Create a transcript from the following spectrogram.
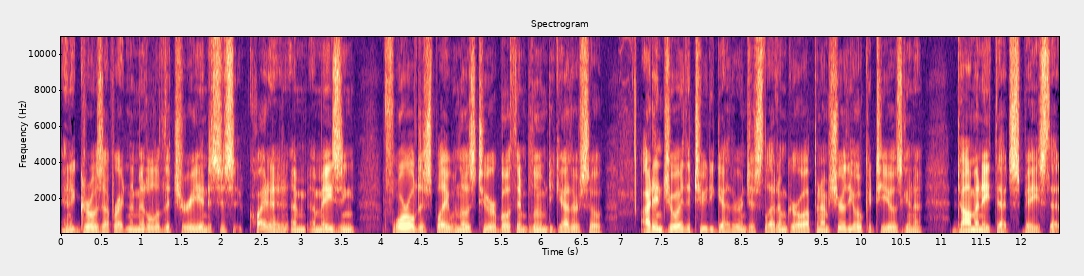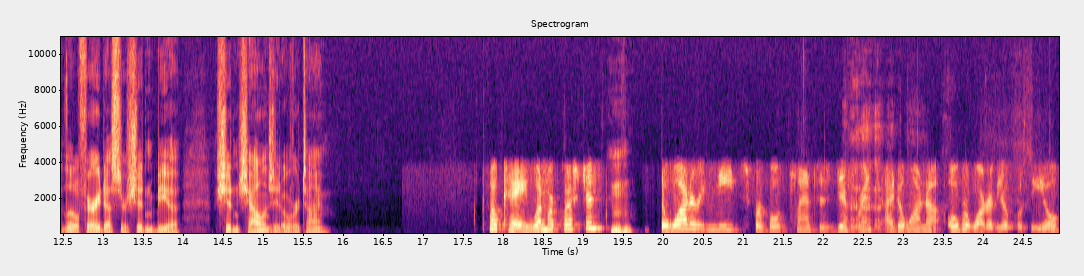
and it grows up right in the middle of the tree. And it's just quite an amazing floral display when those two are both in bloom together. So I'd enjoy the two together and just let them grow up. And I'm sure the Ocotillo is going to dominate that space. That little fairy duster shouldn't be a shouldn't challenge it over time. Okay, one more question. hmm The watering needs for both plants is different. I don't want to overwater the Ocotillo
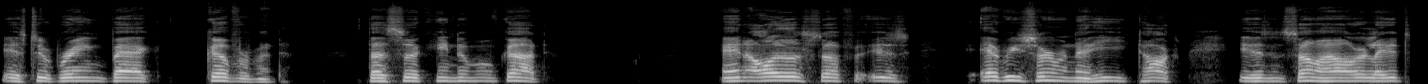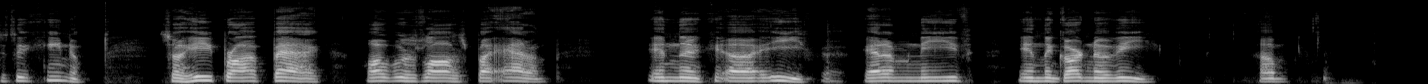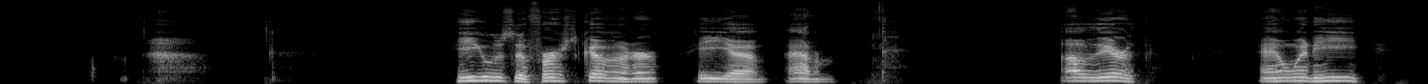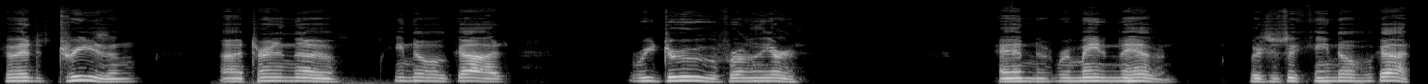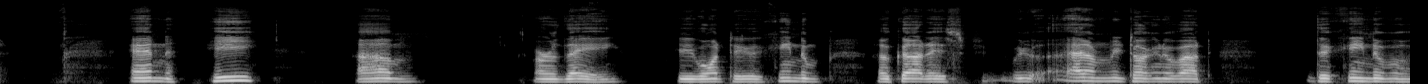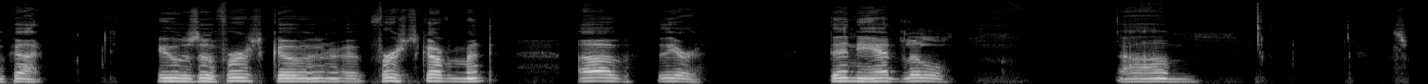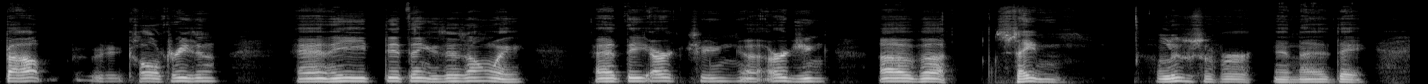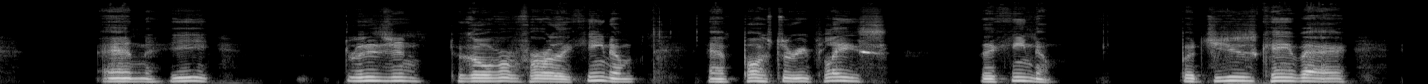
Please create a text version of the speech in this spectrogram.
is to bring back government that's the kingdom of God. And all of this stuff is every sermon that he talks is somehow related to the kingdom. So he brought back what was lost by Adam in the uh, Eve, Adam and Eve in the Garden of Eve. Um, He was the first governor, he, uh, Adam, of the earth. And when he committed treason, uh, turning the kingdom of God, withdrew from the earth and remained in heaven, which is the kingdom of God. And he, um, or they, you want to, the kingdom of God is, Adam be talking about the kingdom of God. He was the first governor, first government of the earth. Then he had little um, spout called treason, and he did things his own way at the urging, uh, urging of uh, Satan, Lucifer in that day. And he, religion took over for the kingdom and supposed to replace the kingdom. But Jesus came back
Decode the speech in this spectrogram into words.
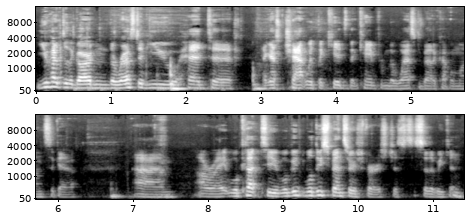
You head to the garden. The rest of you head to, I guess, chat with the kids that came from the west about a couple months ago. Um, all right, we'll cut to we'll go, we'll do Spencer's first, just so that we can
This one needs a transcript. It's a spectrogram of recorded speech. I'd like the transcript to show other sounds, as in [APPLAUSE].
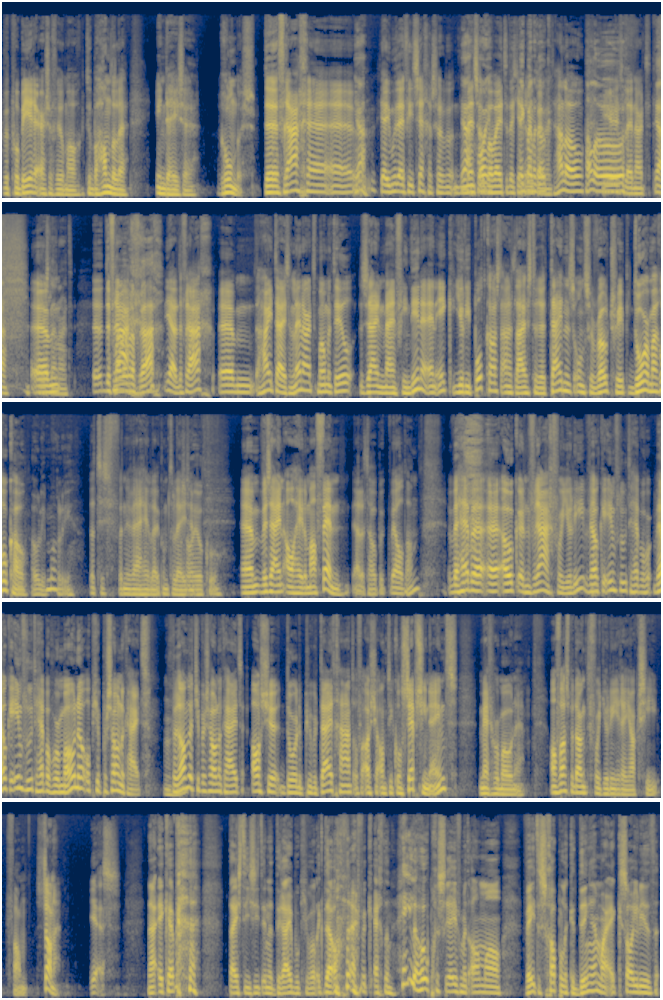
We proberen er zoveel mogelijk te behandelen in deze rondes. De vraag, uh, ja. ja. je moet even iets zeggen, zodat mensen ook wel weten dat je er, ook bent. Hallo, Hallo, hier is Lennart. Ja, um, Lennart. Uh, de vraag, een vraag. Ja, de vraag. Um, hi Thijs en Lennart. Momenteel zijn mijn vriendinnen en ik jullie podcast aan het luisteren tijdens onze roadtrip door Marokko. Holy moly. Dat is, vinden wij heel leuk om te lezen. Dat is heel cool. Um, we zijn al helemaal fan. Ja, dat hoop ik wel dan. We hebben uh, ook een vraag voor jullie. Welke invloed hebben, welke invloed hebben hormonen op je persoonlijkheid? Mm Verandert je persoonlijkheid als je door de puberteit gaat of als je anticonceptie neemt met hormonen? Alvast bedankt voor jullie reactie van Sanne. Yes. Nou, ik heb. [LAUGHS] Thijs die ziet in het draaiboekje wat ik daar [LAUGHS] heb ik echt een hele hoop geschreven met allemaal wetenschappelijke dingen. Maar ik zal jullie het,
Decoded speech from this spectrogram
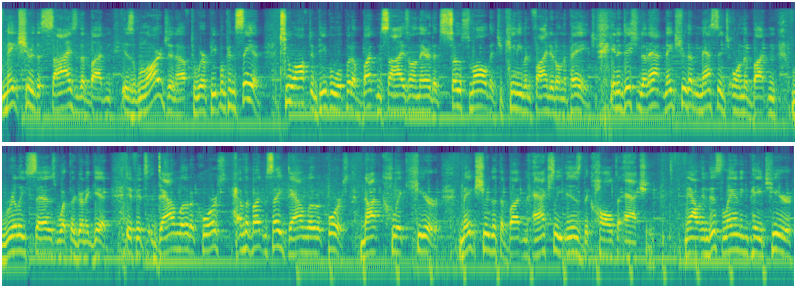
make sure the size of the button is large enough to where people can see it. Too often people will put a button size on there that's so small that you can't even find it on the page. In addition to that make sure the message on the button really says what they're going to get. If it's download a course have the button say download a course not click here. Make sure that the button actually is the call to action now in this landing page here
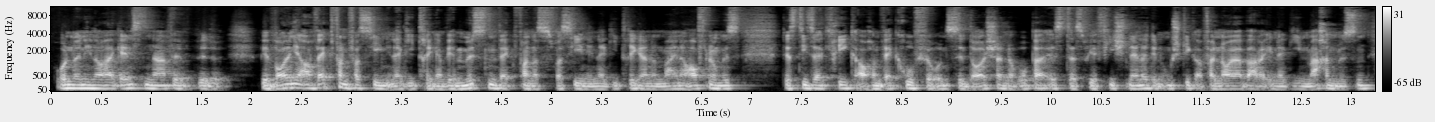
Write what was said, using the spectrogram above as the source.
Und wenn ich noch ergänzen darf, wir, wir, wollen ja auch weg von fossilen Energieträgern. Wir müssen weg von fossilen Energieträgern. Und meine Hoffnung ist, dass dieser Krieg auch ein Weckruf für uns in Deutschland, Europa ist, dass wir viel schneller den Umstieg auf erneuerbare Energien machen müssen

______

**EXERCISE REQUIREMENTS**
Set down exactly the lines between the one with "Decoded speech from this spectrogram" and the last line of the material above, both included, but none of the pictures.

**RESPONSE AREA**
Decoded speech from this spectrogram
make sure the size of the button is large enough to where people can see it. Too often people will put a button size on there that's so small that you can't even find it on the page. In addition to that make sure the message on the button really says what they're going to get. If it's download a course have the button say download a course not click here. Make sure that the button actually is the call to action now in this landing page here
Write what was said, using the spectrogram above as the source.
Und wenn ich noch ergänzen darf, wir, wir, wollen ja auch weg von fossilen Energieträgern. Wir müssen weg von fossilen Energieträgern. Und meine Hoffnung ist, dass dieser Krieg auch ein Weckruf für uns in Deutschland, Europa ist, dass wir viel schneller den Umstieg auf erneuerbare Energien machen müssen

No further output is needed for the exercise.